• Problem requirements
The whole listing below should be retyped exactly, without any images.

• Extracted entries
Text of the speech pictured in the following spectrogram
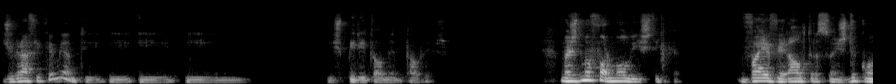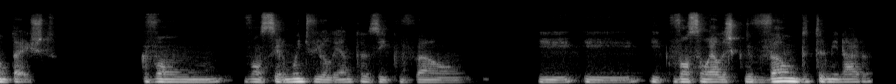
geograficamente e, e, e, e espiritualmente, talvez. Mas de uma forma holística, vai haver alterações de contexto que vão, vão ser muito violentas e que vão e, e, e, que vão são elas que vão determinar,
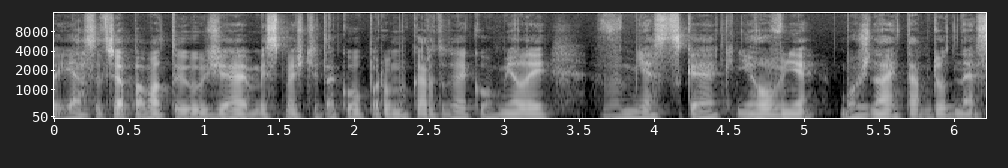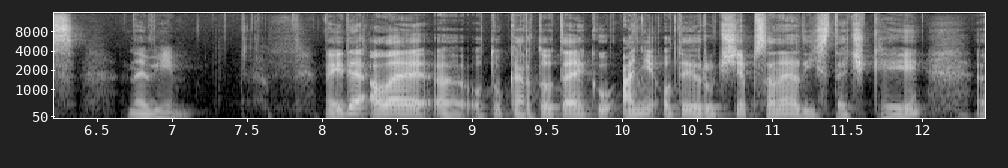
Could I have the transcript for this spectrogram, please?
já si třeba pamatuju, že my jsme ještě takovou podobnou kartotéku měli v městské knihovně. Možná je tam dodnes. Nevím. Nejde ale eh, o tu kartotéku ani o ty ručně psané lístečky, eh,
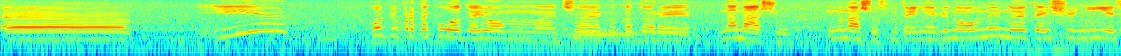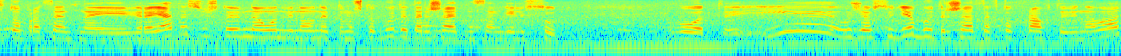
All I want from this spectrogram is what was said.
э, и копию протокола даем человеку, который на, нашу, на наше усмотрение виновный, но это еще не есть стопроцентной вероятностью, что именно он виновный, потому что будет это решать на самом деле суд. Вот. И уже в суде будет решаться, кто прав, кто виноват.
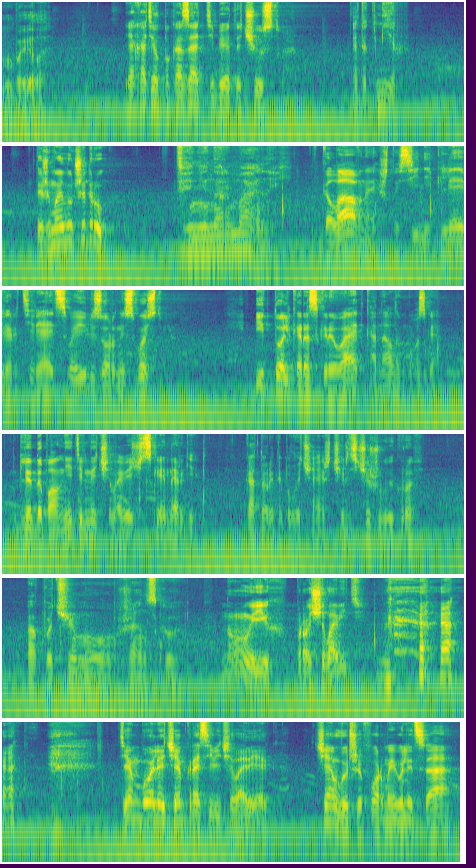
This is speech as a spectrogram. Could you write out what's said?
Было. Я хотел показать тебе это чувство, этот мир. Ты же мой лучший друг. Ты ненормальный. Главное, что синий клевер теряет свои иллюзорные свойства и только раскрывает каналы мозга для дополнительной человеческой энергии, которую ты получаешь через чужую кровь. А почему женскую? Ну, их проще ловить. Тем более, чем красивее человек, чем лучше форма его лица,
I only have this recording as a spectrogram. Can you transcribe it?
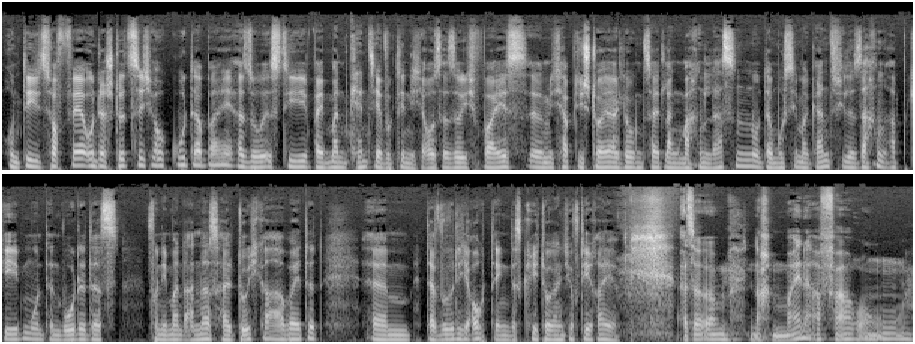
Und die Software unterstützt sich auch gut dabei. Also ist die, weil man kennt sie ja wirklich nicht aus. Also ich weiß, ähm, ich habe die Steuererklärung Zeit lang machen lassen und da musste ich mal ganz viele Sachen abgeben und dann wurde das von jemand anders halt durchgearbeitet. Ähm, da würde ich auch denken, das kriege ich doch gar nicht auf die Reihe. Also ähm, nach meiner Erfahrung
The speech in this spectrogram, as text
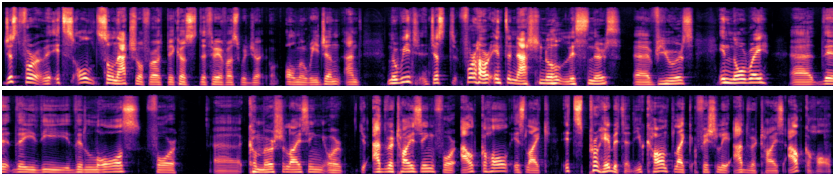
just for it's all so natural for us because the three of us were all Norwegian and Norwegian just for our international listeners uh, viewers in Norway uh, the the the the laws for uh, commercializing or advertising for alcohol is like it's prohibited you can't like officially advertise alcohol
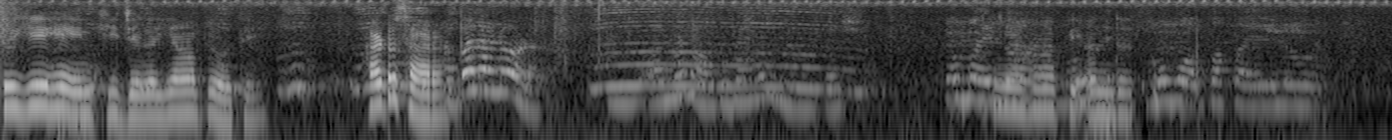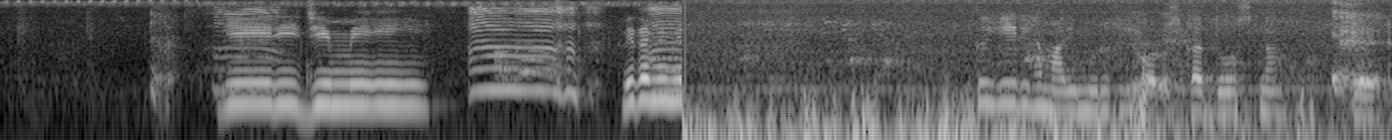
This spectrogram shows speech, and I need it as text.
तो ये है इनकी जगह यहाँ पे होते हैं। हटो सारा। यहाँ पे अंदर। ये री जिम्मी नहीं तो मिमी तो ये रही हमारी मुर्गी और उसका दोस्त ना, पेट।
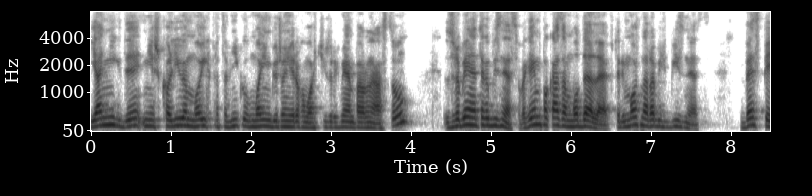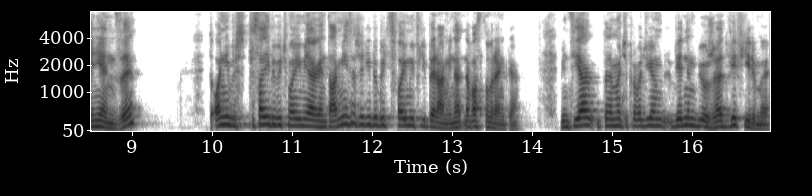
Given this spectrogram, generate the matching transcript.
ja nigdy nie szkoliłem moich pracowników w moim biurze nieruchomości, których miałem parunastu, zrobienia tego biznesu. Jak ja im pokazał modele, w którym można robić biznes bez pieniędzy, to oni przestaliby być moimi agentami zaczęliby być swoimi fliperami na, na własną rękę. Więc ja w pewnym momencie prowadziłem w jednym biurze dwie firmy.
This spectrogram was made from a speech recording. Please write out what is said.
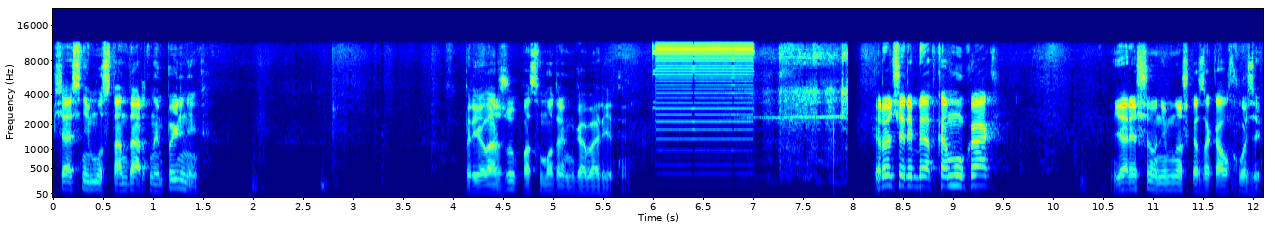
Сейчас сниму стандартный пыльник. Приложу, посмотрим габариты. Короче, ребят, кому как. Я решил немножко заколхозить.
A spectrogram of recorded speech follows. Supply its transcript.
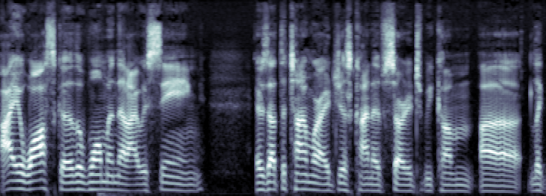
ayahuasca, the woman that I was seeing, it was at the time where I just kind of started to become uh, like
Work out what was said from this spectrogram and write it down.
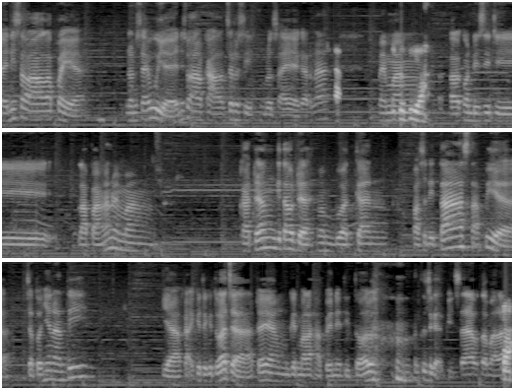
nah, ini soal apa ya non sewu ya ini soal culture sih menurut saya karena ya, memang uh, kondisi di lapangan memang kadang kita udah membuatkan fasilitas tapi ya jatuhnya nanti ya kayak gitu-gitu aja. Ada yang mungkin malah HP ini didol itu juga bisa atau malah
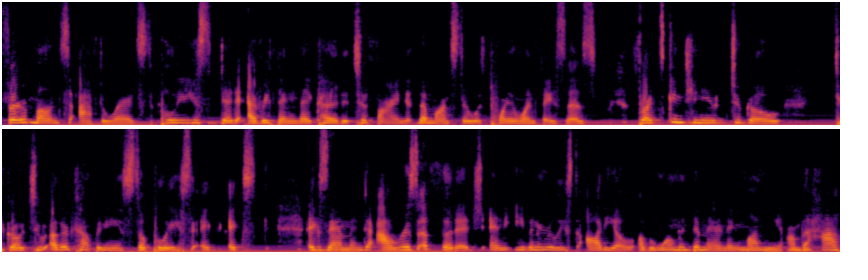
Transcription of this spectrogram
For months afterwards, police did everything they could to find the monster with 21 faces. Threats continued to go to go to other companies, so police ex- examined hours of footage and even released audio of a woman demanding money on behalf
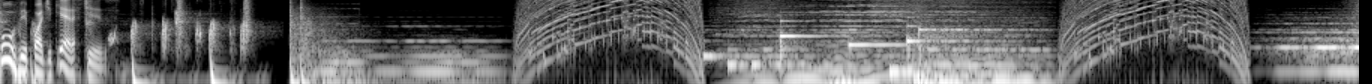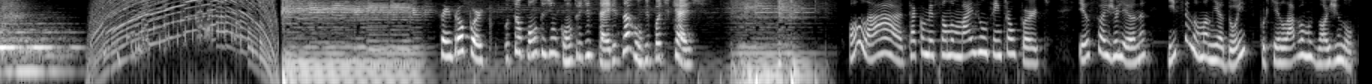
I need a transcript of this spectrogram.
Ruve Podcasts. O seu ponto de encontro de séries na Ruve Podcasts. Olá, tá começando mais um Central Perk. Eu sou a Juliana, isso é Mamma Mia 2, porque lá vamos nós de novo.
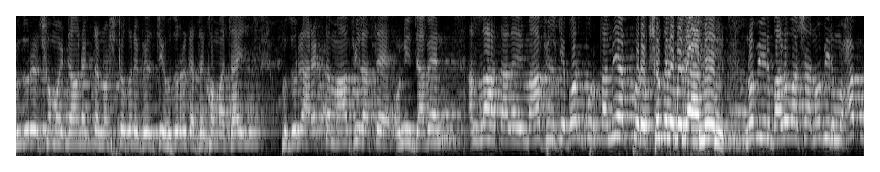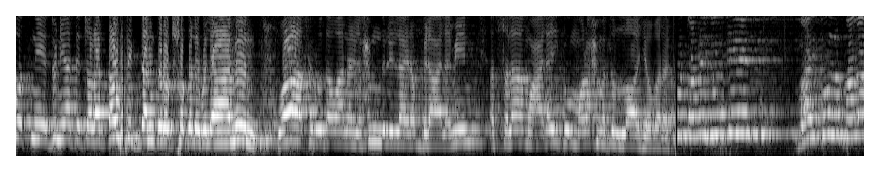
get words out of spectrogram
হুজুরের সময়টা অনেকটা নষ্ট করে ফেলছি। হুজুরের কাছে ক্ষমা চাই। হুজুরের আরেকটা মাহফিল আছে, উনি যাবেন। আল্লাহ তালা এই মাহফিলকে ভরপুর কামিয়াব করুক, সকলে বলে আমিন। নবীর ভালোবাসা, নবীর মোহাব্বত নিয়ে দুনিয়াতে চলার তৌফিক দান করুক, সকলে বলে আমিন। ওয়াখিরু দাওয়ানা আলহামদুলিল্লাহ রবিল আলমিন। আসসালামু আলাইকুম রহমতুল্লাহ বাইতুল ফালা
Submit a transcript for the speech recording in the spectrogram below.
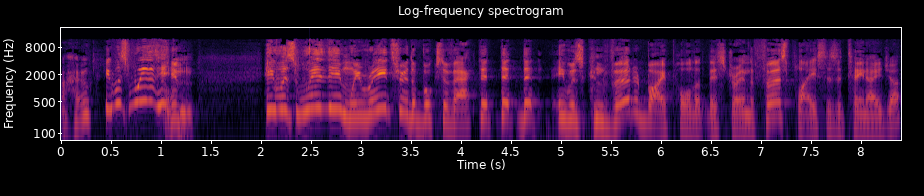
No, he was with him. He was with him. We read through the books of Acts that, that, that he was converted by Paul at Lystra in the first place as a teenager.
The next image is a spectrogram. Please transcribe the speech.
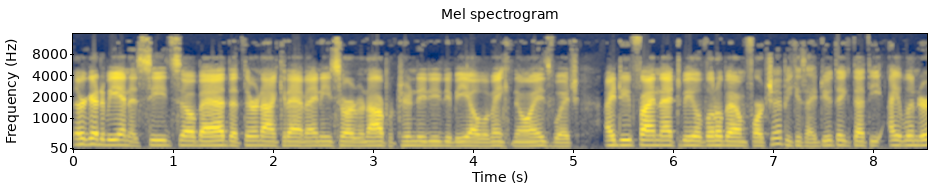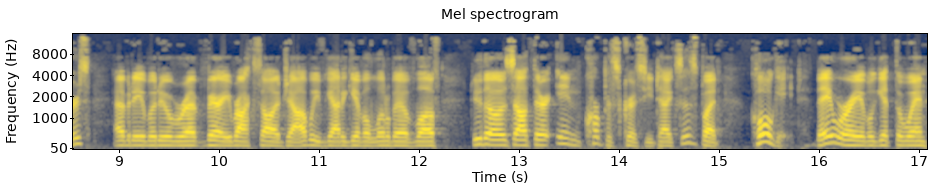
they're going to be in a seed so bad that they're not going to have any sort of an opportunity to be able to make noise, which I do find that to be a little bit unfortunate because I do think that the Islanders have been able to do a very rock solid job. We've got to give a little bit of love to those out there in Corpus Christi, Texas, but Colgate, they were able to get the win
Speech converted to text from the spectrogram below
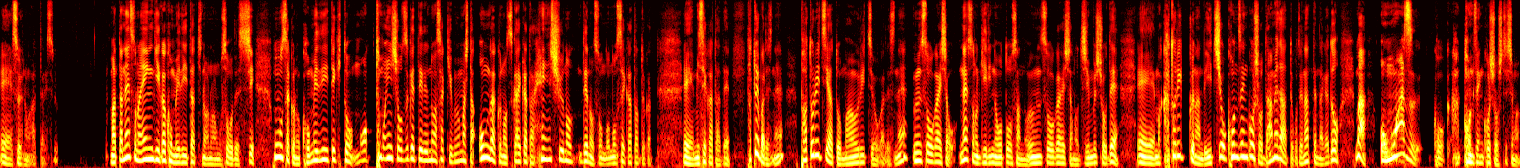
えー、そういうのがあったりする。またねその演技がコメディタッチのものもそうですし本作のコメディ的と最も印象づけているのはさっきも言いました音楽の使い方編集のでのその載せ方というか、えー、見せ方で。例えばですねパトリツィアとマウリツィオがですね運送会社をねその義理のお父さんの運送会社の事務所で、えーまあ、カトリックなんで一応婚前交渉ダメだってことになってるんだけどまあ思わずこう婚前交渉してしまう。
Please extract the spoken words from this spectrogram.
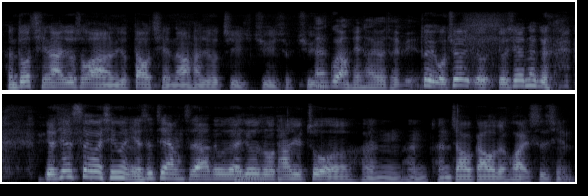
很多其他人就说啊，你就道歉，然后他就自己去去。但过两天他又特别。对，我觉得有有些那个。有些社会新闻也是这样子啊，对不对？就是说他去做很很很糟糕的坏事情，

• The answer
Text of the speech pictured in the following spectrogram
geograficamente e, e, e, e espiritualmente, talvez. Mas de uma forma holística, vai haver alterações de contexto que vão, vão ser muito violentas e que vão e, e, e, que vão são elas que vão determinar,
Could I have the transcript for this spectrogram, please?
já si třeba pamatuju, že my jsme ještě takovou podobnou kartotéku měli v městské knihovně. Možná je tam dodnes. Nevím. Nejde ale eh, o tu kartotéku ani o ty ručně psané lístečky, eh,
All I want from this spectrogram is what was said.
э, и копию протокола даем человеку, который на, нашу, на наше усмотрение виновный, но это еще не есть стопроцентной вероятностью, что именно он виновный, потому что будет это решать на самом деле суд. Вот. И уже в суде будет решаться, кто прав, кто виноват.
This is speech as a spectrogram. Could you write out what's said?
Было. Я хотел показать тебе это чувство, этот мир. Ты же мой лучший друг. Ты ненормальный. Главное, что синий клевер теряет свои иллюзорные свойства и только раскрывает каналы мозга для дополнительной человеческой энергии, которую ты получаешь через чужую кровь. А почему женскую? Ну, их проще ловить. Тем более, чем красивее человек, чем лучше форма его лица,
I only have this recording as a spectrogram. Can you transcribe it?
Und die Software unterstützt sich auch gut dabei. Also ist die, weil man kennt sie ja wirklich nicht aus. Also ich weiß, ähm, ich habe die Steuererklärung Zeit lang machen lassen und da musste ich mal ganz viele Sachen abgeben und dann wurde das von jemand anders halt durchgearbeitet. Ähm, da würde ich auch denken, das kriege ich doch gar nicht auf die Reihe. Also ähm, nach meiner Erfahrung
The speech in this spectrogram, as text
just for it's all so natural for us because the three of us were all Norwegian and Norwegian just for our international listeners uh, viewers in Norway uh, the the the the laws for uh, commercializing or advertising for alcohol is like it's prohibited you can't like officially advertise alcohol
This spectrogram shows speech, and I need it as text.
तो ये है इनकी जगह यहाँ पे होते हैं। हटो सारा। यहाँ पे अंदर। ये री जिम्मी नहीं तो मिमी तो ये रही हमारी मुर्गी और उसका दोस्त ना, पेट।
Given this spectrogram, generate the matching transcript.
ja nigdy nie szkoliłem moich pracowników w moim biurze nieruchomości, których miałem parunastu, zrobienia tego biznesu. Jak ja im pokazał modele, w którym można robić biznes bez pieniędzy, to oni przestaliby być moimi agentami zaczęliby być swoimi fliperami na, na własną rękę. Więc ja w pewnym momencie prowadziłem w jednym biurze dwie firmy.
This spectrogram was made from a speech recording. Please write out what is said.
Сейчас сниму стандартный пыльник. Приложу, посмотрим габариты. Короче, ребят, кому как. Я решил немножко заколхозить.
A spectrogram of recorded speech follows. Supply its transcript.
ayahuasca, the woman that I was seeing, it was at the time where I just kind of started to become uh, like
Work out what was said from this spectrogram and write it down.
nah, ini soal apa ya non sewu ya ini soal culture sih menurut saya karena ya, memang uh, kondisi di lapangan memang kadang kita udah membuatkan fasilitas tapi ya jatuhnya nanti ya kayak gitu-gitu aja. Ada yang mungkin malah HP ini didol itu juga bisa atau malah
Transcription of this spectrogram
For months afterwards, police did everything they could to find the monster with 21 faces. Threats continued to go to go to other companies, so police ex- examined hours of footage and even released audio of a woman demanding money on behalf
I need a transcript of this spectrogram.
Ruve Podcasts. O seu ponto de encontro de séries na Ruve Podcasts. Olá, tá começando mais um Central Perk. Eu sou a Juliana, isso é Mamma Mia 2, porque lá vamos nós de novo.
get words out of spectrogram
হুজুরের সময়টা অনেকটা নষ্ট করে ফেলছি। হুজুরের কাছে ক্ষমা চাই। হুজুরের আরেকটা মাহফিল আছে, উনি যাবেন। আল্লাহ তালা এই মাহফিলকে ভরপুর কামিয়াব করুক, সকলে বলে আমিন। নবীর ভালোবাসা, নবীর মোহাব্বত নিয়ে দুনিয়াতে চলার তৌফিক দান করুক, সকলে বলে আমিন। ওয়াখিরু দাওয়ানা আলহামদুলিল্লাহ রবিল আলমিন। আসসালামু আলাইকুম রহমতুল্লাহ বাইতুল ফালা
Submit a transcript for the speech recording in the spectrogram below.
No, he was with him. He was with him. We read through the books of Acts that, that, that he was converted by Paul at Lystra in the first place as a teenager.
The next image is a spectrogram. Please transcribe the speech.
they're going to be in a seed so bad that they're not going to have any sort of an opportunity to be able to make noise, which I do find that to be a little bit unfortunate because I do think that the Islanders have been able to do a very rock solid job. We've got to give a little bit of love to those out there in Corpus Christi, Texas, but Colgate, they were able to get the win
Speech converted to text from the spectrogram below
えー、そういうのがあったりする。またねその演技がコメディタッチのものもそうですし本作のコメディ的と最も印象づけているのはさっきも言いました音楽の使い方編集のでのその載せ方というか、えー、見せ方で。例えばですねパトリツィアとマウリツィオがですね運送会社をねその義理のお父さんの運送会社の事務所で、えーまあ、カトリックなんで一応婚前交渉ダメだってことになってるんだけどまあ思わずこう婚前交渉してしまう。
Please extract the spoken words from this spectrogram.
很多其他人就说啊，你就道歉，然后他就自己去去。但过两天他又特别。对，我觉得有有些那个。有些社会新闻也是这样子啊，对不对？就是说他去做很很很糟糕的坏事情，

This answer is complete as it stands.